This is not the first time the education authority has targeted kindergartens that have jumped-the-gun by providing lessons that should be taught in primary schools. Previously, primary and middle schools had been in the crosshairs of similar campaigns.
But it is unrealistic to anchor all hope on the administrative department's move, as the campaign cannot address the root cause of the practice, which stems from the insufficient supply of quality education resources.
Statistics show that more than 94 percent of surveyed parents of kindergarten children and elementary school pupils think it is necessary for children to learn primary school courses in advance in kindergarten so they can get a head start in the education race.
With so many children learning the grade 1 courses before entering primary schools, the teachers tend to spend less time on the lessons turning the classes into spoon-fed knowledge cramming rather than stimulating the pupils' interest in the subject.
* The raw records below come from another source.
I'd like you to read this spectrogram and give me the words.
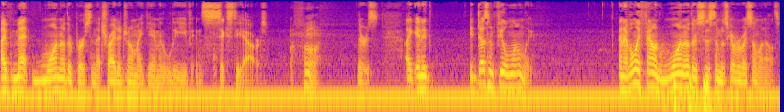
I've met one other person that tried to join my game and leave in 60 hours. Huh. There's like, and it it doesn't feel lonely. And I've only found one other system discovered by someone else.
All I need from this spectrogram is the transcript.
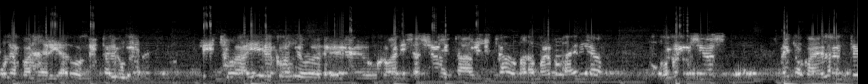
una panadería, ¿dónde está el lugar? Ahí el código de urbanización está habilitado para poner panadería, comercios, meto para adelante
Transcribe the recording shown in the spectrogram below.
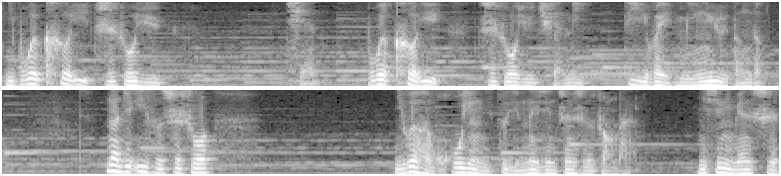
你不会刻意执着于钱，不会刻意。执着于权力、地位、名誉等等，那就意思是说，你会很呼应你自己内心真实的状态，你心里面是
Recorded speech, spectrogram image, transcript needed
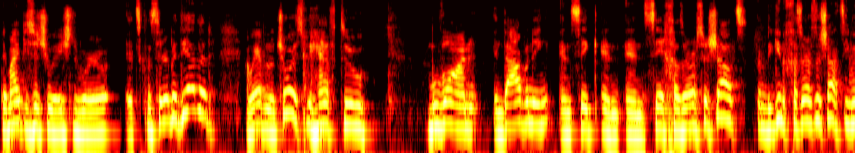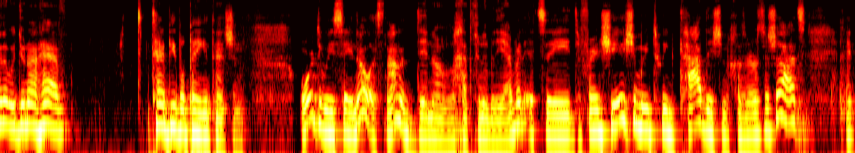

For instance, it should take three to four weeks to teach the basics of Pinyin to grade 1 students. But since children have grasped this knowledge in kindergarten, the teachers finish the course in one week. And since public schools are not allowed to add to students' burdens, the teachers just repeat what the textbooks say. But the competition for a seat in key middle schools is fierce, and the exams involve knowledge far beyond the primary school textbooks.
This is actually a big change that creates great difficulties for the children who have not learned the course in advance, forcing them to take extracurricular training out of school, which leads to a vicious circle that extends all the way to middle school.
So it is unfair to only point the finger at the kindergartens and training agencies, mostly private ones, for fanning up parents' anxiety over their children's future.
The ministry's kindergarten rectification campaign must not only target the kindergartens. Before teachers of the primary schools, mostly public ones, resume their normal pace and teaching style, it is almost impossible for the market players to ignore the existence of this strong demand from parents.